The names inscribed on the monument remember the dead from both sides. Might the theme of the monument suggest a non violent fight .. to fight to make Ireland a better place for all?
Thomas Ashe was the first republican prisoner to die on hunger strike. He died, at the age of 32, on September the 25th 1917, after only five days without food, because the inexperienced doctor whose force feeding went into his lungs.
Ashe is credited with leading the only outright military success during the 1916 rising. His funeral, attended by 150,000, is said to have been the largest ever in Ireland. Michael Collins gave the oration at the grave. Following the execution of the rising leaders the death of Thomas Ashe galvanised the nation to the War of Independence.
An anti-treaty force of some 500 attacked Killorglin on 27th September 1922. The town was defended by a national army pro-treaty force of sixty. After 24 hours of attack and counter attack, explosion and tunneling through buildings, the Republicans/anti-treaty forces retreated when Free State troops arrived from Tralee.
At several dozen the reports of those killed in Killorglin were wildly exaggerated. The real figure was probably between three and six.
Most of those involved in 1916, the War of Independence and the Civil War were very young. It made sense to focus on recruits who were physically fit. Many members of the Gaelic Athletic Association (GAA) were also involved in the military activity. This was very important in rocketing the number of volunteer recruits – rising from 25,00 in April 1914 to 180,000 that June.
Dick Fitzgerald won All Ireland Football medals with Kerry in 1913 and 1914. He organised football competitions in the Frongoch Prisoner of War Camp in Wales where he was in prison for his military activities. He later wrote ‘How to Play Gaelic Football’ the first GAA instruction manual.
At least fourteen people died when the Irish Volunteers attacked a train with British soldiers at Headford Junction on March 21 1921 – nine British soldiers, two IRA volunteers and three civilians.
In early June 1921 10,000 British troops, under Major Bernard Law Montgomery and Major A E Percival, swept the nearby Clydagh Valley in search of IRA strongholds and arms dumps. This was one of the biggest manhunts in the history of the British Army. It was the last major operation by the British in the War of Independence. It was also the first time the British used air support in Ireland. Another first was the large scale civilian involvement in a conflict – as a result the operation had limited success. None of the key IRA commanders were captured.
In the early hours of September 9 1922 members of the National army 20 year old Brigadier Tom O’Connor Scarteen and his 25 year old brother Captain John O’Connor Scarteen were gunned down in their home at 5 Main Street Kenmare by former comrades when an anti Treaty column of over eighty men attacked the town.
The Irish Civil War was the most awful event in our history, with few if any redeeming features.
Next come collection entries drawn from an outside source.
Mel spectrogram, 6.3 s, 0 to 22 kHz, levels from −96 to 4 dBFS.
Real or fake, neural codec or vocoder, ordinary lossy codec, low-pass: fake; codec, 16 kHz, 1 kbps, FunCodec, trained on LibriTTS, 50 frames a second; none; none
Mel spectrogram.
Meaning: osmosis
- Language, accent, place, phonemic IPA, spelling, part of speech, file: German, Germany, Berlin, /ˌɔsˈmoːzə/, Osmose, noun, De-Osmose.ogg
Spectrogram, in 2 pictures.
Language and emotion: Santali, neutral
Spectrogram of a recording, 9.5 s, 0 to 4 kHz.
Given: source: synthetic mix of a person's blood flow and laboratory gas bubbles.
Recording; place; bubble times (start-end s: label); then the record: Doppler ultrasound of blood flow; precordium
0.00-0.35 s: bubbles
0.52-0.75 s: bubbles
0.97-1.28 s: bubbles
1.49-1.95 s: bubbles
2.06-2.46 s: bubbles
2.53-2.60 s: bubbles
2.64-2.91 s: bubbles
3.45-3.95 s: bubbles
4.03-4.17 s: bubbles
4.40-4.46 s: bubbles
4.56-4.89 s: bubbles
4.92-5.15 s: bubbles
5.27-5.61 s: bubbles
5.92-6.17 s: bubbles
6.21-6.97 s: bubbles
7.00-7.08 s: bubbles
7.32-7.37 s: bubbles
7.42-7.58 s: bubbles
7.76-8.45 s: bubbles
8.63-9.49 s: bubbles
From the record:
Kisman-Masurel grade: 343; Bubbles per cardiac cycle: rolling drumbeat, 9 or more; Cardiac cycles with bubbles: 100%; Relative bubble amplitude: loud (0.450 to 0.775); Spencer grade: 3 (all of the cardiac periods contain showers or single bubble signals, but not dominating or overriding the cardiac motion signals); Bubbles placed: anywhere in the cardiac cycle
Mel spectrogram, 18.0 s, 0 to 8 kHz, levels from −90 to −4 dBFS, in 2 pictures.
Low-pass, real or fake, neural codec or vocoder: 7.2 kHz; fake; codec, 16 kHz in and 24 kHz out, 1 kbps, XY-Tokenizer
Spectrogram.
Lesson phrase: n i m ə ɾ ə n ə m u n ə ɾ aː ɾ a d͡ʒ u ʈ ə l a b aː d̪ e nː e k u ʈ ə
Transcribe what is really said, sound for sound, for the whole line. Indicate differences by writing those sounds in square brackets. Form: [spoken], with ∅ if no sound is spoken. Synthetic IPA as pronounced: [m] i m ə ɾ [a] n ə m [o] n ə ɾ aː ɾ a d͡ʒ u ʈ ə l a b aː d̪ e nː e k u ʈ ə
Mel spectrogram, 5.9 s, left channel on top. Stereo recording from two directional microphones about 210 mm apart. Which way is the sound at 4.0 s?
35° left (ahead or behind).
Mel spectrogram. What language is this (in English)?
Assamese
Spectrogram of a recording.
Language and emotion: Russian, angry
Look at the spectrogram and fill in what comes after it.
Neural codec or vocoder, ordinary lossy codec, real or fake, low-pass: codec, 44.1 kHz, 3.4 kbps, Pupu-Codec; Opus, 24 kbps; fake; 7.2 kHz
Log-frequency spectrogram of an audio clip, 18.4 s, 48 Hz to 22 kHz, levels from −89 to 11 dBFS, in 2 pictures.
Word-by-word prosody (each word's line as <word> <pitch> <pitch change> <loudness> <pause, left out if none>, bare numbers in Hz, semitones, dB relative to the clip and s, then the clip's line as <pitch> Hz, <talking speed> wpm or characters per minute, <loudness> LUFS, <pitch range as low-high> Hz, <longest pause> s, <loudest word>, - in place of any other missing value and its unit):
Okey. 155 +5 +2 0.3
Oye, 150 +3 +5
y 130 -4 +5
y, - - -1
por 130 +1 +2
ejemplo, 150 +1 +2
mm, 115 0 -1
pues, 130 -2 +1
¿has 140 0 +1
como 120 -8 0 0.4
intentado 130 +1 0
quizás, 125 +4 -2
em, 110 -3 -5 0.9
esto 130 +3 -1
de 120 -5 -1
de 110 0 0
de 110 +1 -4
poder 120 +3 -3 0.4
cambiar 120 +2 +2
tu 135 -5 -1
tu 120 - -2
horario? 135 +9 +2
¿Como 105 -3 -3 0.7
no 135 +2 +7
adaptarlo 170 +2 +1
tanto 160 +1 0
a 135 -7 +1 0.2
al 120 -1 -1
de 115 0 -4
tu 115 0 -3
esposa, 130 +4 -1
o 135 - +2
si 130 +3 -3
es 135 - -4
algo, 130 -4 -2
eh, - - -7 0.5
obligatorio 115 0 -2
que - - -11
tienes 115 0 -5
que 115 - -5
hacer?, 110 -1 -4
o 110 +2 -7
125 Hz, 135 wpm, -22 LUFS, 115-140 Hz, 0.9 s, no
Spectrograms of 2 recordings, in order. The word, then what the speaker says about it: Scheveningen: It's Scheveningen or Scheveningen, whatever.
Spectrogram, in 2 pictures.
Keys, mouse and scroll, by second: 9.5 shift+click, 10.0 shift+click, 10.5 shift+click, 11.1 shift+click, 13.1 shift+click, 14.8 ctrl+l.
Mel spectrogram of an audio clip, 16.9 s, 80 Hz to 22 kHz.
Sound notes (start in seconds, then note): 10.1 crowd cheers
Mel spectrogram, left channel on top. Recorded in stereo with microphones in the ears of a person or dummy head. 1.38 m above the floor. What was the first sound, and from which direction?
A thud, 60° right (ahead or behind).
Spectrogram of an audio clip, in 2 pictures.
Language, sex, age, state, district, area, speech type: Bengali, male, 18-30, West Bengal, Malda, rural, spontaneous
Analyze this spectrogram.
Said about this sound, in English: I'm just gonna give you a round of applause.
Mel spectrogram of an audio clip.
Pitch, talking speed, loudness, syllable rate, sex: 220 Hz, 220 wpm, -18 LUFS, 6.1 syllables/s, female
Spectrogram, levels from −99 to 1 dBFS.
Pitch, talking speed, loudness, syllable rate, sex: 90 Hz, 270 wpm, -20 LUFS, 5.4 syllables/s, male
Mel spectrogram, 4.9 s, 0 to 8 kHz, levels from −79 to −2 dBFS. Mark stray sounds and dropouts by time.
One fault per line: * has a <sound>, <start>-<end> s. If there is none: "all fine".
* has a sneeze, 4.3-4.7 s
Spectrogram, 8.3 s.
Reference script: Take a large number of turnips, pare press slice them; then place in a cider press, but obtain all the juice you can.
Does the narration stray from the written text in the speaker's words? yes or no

Brother/neighbour/friend fighting one another. It was the late 20th century before the deep scars started to heal.
The challenge for the commemoration of the centenary of the Civil War in 2022/23 is to confront the issues and remember all and, in learning from the past, going forward together to make the best society for all.